Green reaction media in organic synthesis

Green reaction media in organic synthesis 
Koichi Mikami 
Oxford, UK: Blackwell Publishing | 2005 | 187 pp | ?85 (HB) | ISBN 140513402x 
Reviewed by Andrew West

Green chemistry is receiving much attention thanks to a growing interest in environmentally friendly research, and a number of textbooks on the subject have been published recently. Green reaction media in organic synthesis is the latest edition to give an overview of alternative solvents and is aimed at synthetic organic chemists and students taking undergraduate courses in the area. 

After a brief introduction, organic chemistry in ionic liquids, perfluorocarbon solvents and supercritical carbon dioxide is studied in individual chapters. In each chapter, a historical background is given, followed by the state-of-the-art in current research. Brief experimental sections then provide illustrations of potential applications and some synthetic information. 

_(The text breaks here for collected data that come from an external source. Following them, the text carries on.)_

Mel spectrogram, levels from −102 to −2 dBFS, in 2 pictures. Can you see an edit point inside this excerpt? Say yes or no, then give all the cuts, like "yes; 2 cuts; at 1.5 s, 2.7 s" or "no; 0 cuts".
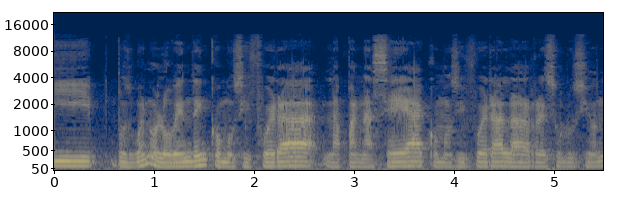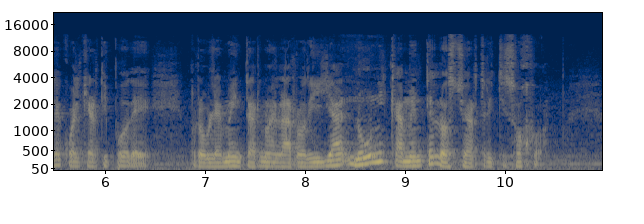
no; 0 cuts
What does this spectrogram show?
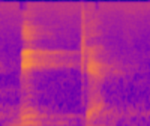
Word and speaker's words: বিজ্ঞান: এই যে বিগ তারপর হচ্ছে জ্ঞান। বিগ জ্ঞান। একটা উচ্চারণ হওয়ার কারণে এই জফলাটা হবে। বিজ্ঞান তারপর উল্লাস।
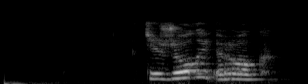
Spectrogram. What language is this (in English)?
Russian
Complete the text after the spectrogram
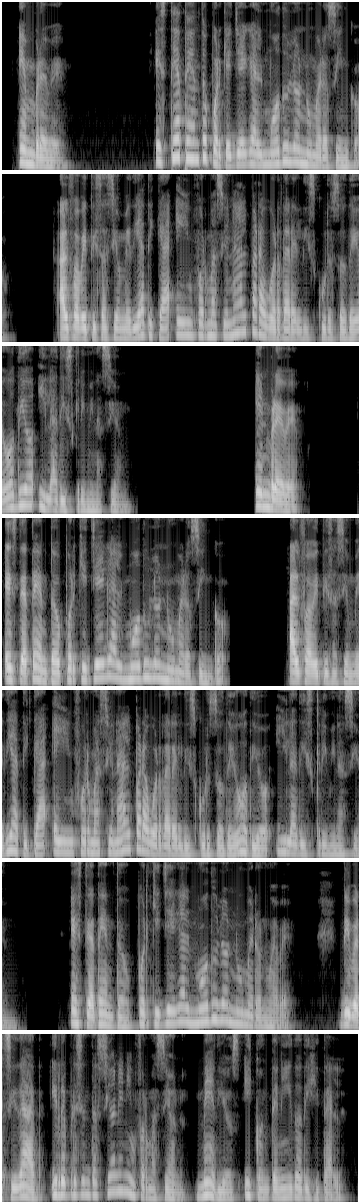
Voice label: Spanish (LA), Female

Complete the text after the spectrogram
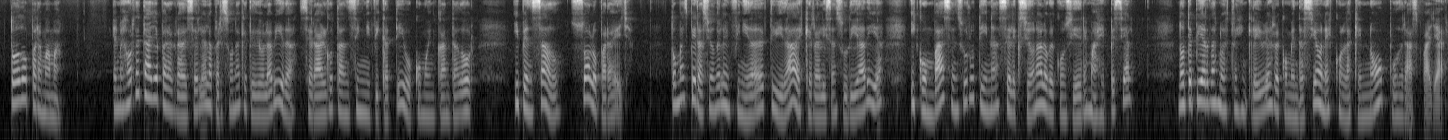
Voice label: Spanish (LA) Female

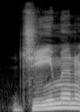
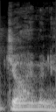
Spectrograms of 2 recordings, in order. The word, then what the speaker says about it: Djimon: And yeah, I wish I could just pronounce his name with gusto, but uh is it Jimon or Djimon? it's Djimon Hounsou, yeah.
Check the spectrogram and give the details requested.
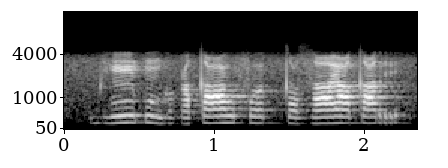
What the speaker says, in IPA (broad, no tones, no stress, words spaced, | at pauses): dʱẽːp õɡɤɡɤ tˤoː fɤtːo zˤeːtˤer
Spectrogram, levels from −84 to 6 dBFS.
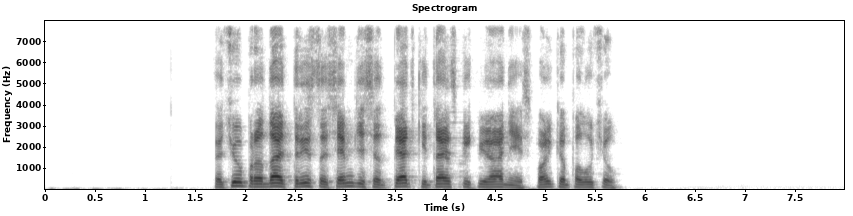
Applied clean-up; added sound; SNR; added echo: neural mask model DeepFilterNet 3.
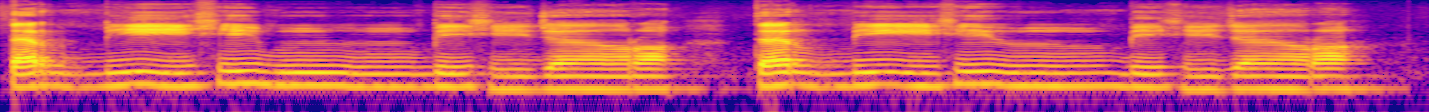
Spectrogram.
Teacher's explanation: Maksud dia kat sini adalah sembunyikan mim tanpa dengung. · Jangan sebut huruf mim tu, jangan tutup mulut, renggangkan sedikit. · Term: ikhfa syafawi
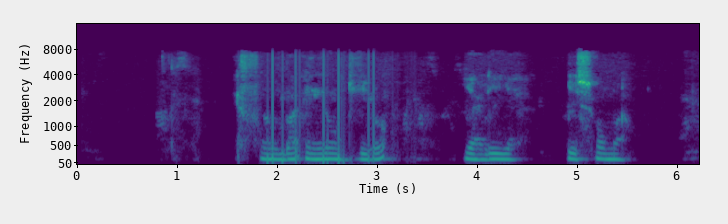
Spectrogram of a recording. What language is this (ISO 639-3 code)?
lug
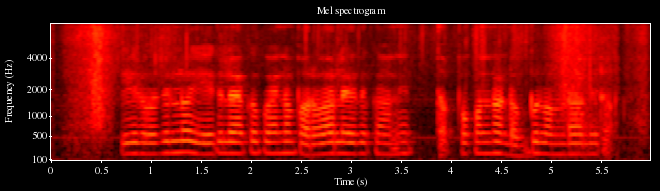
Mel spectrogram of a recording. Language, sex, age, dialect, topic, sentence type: Telugu, female, 41-45, Utterandhra, banking, statement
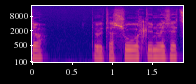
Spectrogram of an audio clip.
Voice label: "swllt", welsh

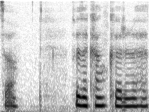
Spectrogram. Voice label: "cancr", Welsh

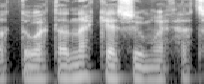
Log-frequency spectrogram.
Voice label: "neges", Welsh

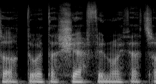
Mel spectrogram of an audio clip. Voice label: "sieff", Welsh

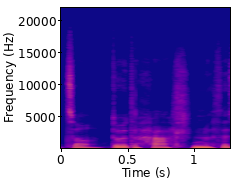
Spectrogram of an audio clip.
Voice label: "hallt", Welsh

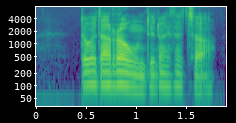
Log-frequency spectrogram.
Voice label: "rownd", Welsh

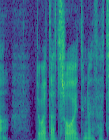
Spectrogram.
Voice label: "troed", Welsh

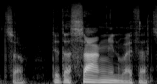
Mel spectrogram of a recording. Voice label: "sang", Welsh

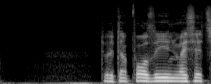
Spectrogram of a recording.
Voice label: "boddi", Welsh

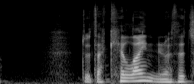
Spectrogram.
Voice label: "celain", Welsh

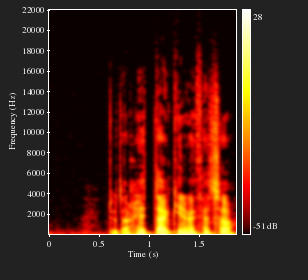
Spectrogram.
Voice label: "rhedeg", Welsh

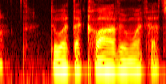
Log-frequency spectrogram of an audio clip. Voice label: "claf", welsh

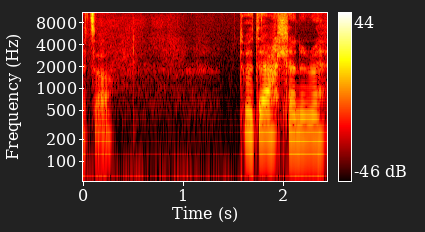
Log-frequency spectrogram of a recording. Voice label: "allan", Welsh

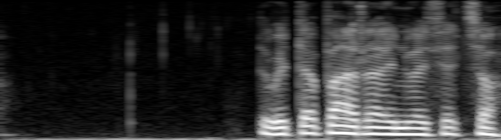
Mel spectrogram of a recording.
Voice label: "bara", Welsh

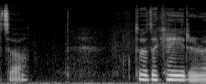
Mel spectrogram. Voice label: "ceir", Welsh

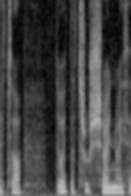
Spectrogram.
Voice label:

The book contains many useful tables of data; researchers in the area of fluorous chemistry will find the partition coefficient tables particularly handy. However, as an introductory text to green reaction media, it falls short of its target. While the reader is promised sufficient information will be given to select the most appropriate reaction medium for a reaction, little comparison is actually made between the alternative solvents. The experimental details provided at the end of each chapter are also of questionable value, with vital analytical data missing and no reference numbers are provided. 

While an expert in their respective field has written each chapter, a lack of continuity is evident throughout. For example, the chapter on ionic liquids examines their future uses, but this discussion is omitted from subsequent chapters. Each chapter also provides a repetitive overview of why alternative solvents are necessary and important. 

In summary, this book adds little to the literature already available discussing green reaction media. While the summarised data and impressive reference lists will be useful for specialist users, the interested non-specialist would be better off choosing a more comparative and cohesive text with a broader overview of the uses of green solvents.